Taylor & Francis
Copyright
© 2021 Taylor & Francis Group, LLC
ISSN
1532-754X
eISSN
1062-726X
DOI
10.1080/1062726X.2021.2007929
Publisher site
See Article on Publisher Site

Abstract

This study investigated a dynamic interplay between social vigilantism (SV) – the extent to which one believes in his/her opinion superiority and the tendency to preach to others – and situational variables from the STOPS model. We explored how the two, separately and together, impacted publics’ active communicative action for problem-solving (active CAPS), as well as participation intent for an environmental corporate social responsibility (CSR) campaign. Structural equation modeling results demonstrated that problem and involvement recognitions motivated people to communicate about the given issue, while constraint recognition decreased the motivation. SV was a strong driving force for people to actively communicate about a given issue; additionally, as a moderator, SV amplified the positive effect of involvement recognition on situational motivation and that of referent criterion on active communicative engagement. SV, however, was a negative predictor of participation intent in the environmental CSR campaign.

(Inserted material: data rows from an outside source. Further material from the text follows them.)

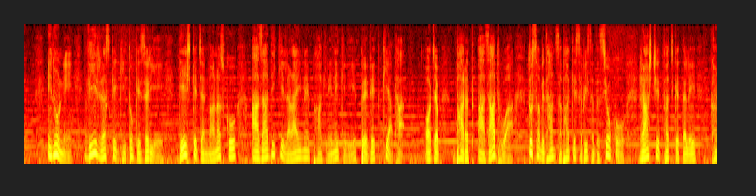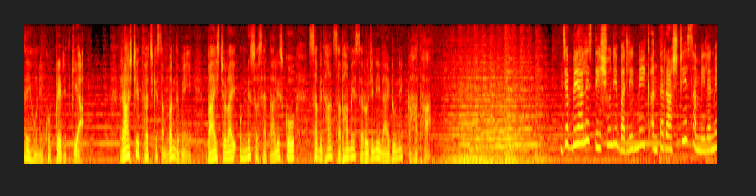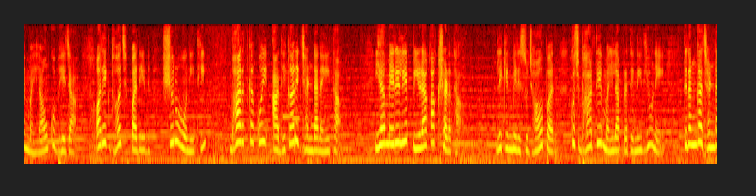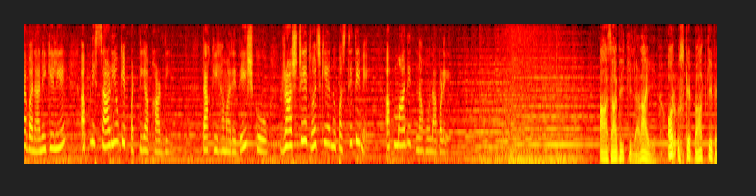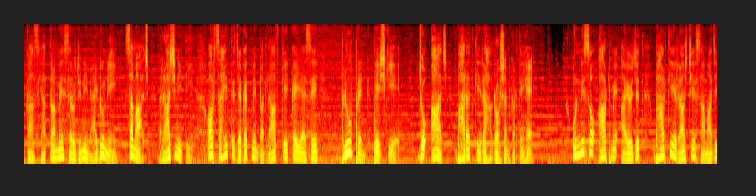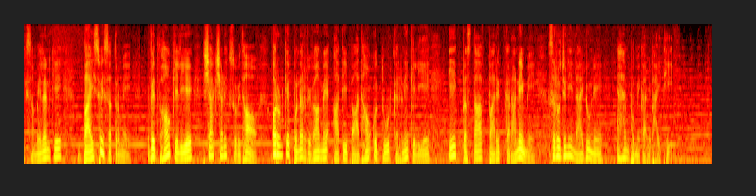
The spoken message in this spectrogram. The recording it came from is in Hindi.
इन्होंने वीर रस के गीतों के ज़रिए देश के जनमानस को आज़ादी की लड़ाई में भाग लेने के लिए प्रेरित किया था। और जब भारत आज़ाद हुआ तो संविधान सभा के सभी सदस्यों को राष्ट्रीय ध्वज के तले खड़े होने को प्रेरित किया। राष्ट्रीय ध्वज के संबंध में 22 जुलाई 1947 को संविधान सभा में सरोजिनी नायडू ने कहा था। जब बयालीस देशों ने बर्लिन में एक अंतर्राष्ट्रीय सम्मेलन में महिलाओं को भेजा और एक ध्वज परेड शुरू होनी थी, भारत का कोई आधिकारिक झंडा नहीं था। यह मेरे लिए पीड़ा का क्षण था। लेकिन मेरे सुझाव पर कुछ भारतीय महिला प्रतिनिधियों ने तिरंगा झंडा बनाने के लिए अपनी साड़ियों की पट्टियाँ फाड़ दी, ताकि हमारे देश को राष्ट्रीय ध्वज की अनुपस्थिति में अपमानित न होना पड़े। आज़ादी की लड़ाई और उसके बाद की विकास यात्रा में सरोजिनी नायडू ने समाज, राजनीति और साहित्य जगत में बदलाव के कई ऐसे ब्लूप्रिंट पेश किए, जो आज भारत की राह रोशन करते हैं। 1908 में आयोजित भारतीय राष्ट्रीय सामाजिक सम्मेलन के 22वें सत्र में विधवाओं के लिए शैक्षणिक सुविधाओं और उनके पुनर्विवाह में आती बाधाओं को दूर करने के लिए एक प्रस्ताव पारित कराने में सरोजनी नायडू ने अहम भूमिका निभाई थी।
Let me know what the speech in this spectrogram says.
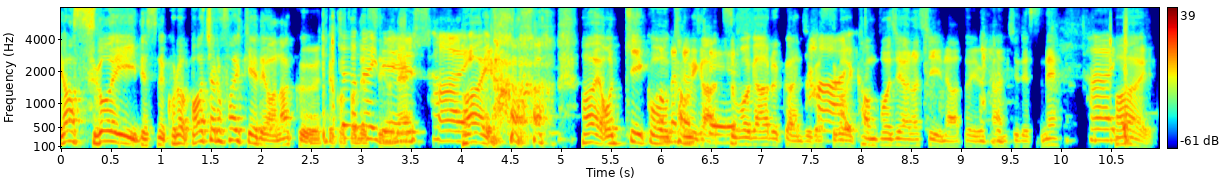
や、すごいですね。これはバーチャル背景ではなくってことですよね。はい。はい。はい。大きいこう紙が、壺がある感じがすごいカンボジアらしいなという感じですね。はい。はい。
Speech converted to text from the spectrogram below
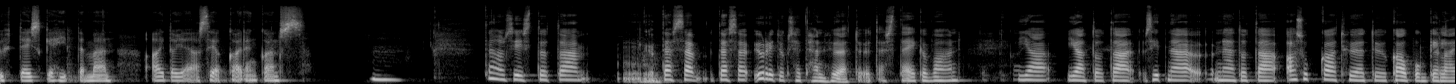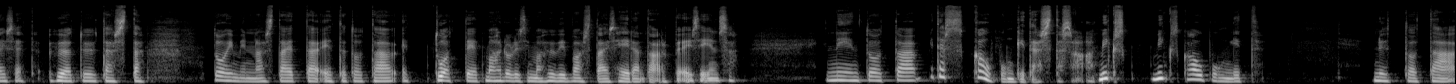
yhteiskehittämään aitoja asiakkaiden kanssa. Hmm. Tämä on siis tota, tässä, tässä yrityksethän hyötyy tästä, eikö vaan? Ja, ja tota, sitten nämä, nämä tota, asukkaat hyötyy, kaupunkilaiset hyötyy tästä toiminnasta, että, että, tota, että tuotteet mahdollisimman hyvin vastaisi heidän tarpeisiinsa. Niin tota, mitäs kaupunki tästä saa? Miks, miksi kaupungit nyt tota,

This study extends our understanding of segmentation of publics by taking a synthetic approach and furthers our knowledge in delineating more-nuanced subgroups in active publics.

Journal

Journal of Public Relations ResearchTaylor & Francis

Published: Mar 4, 2021

Keywords: The situational theory of problem-solving; STOPS; social vigilantism; corporate social responsibility; environmental issue; synthetic approach

References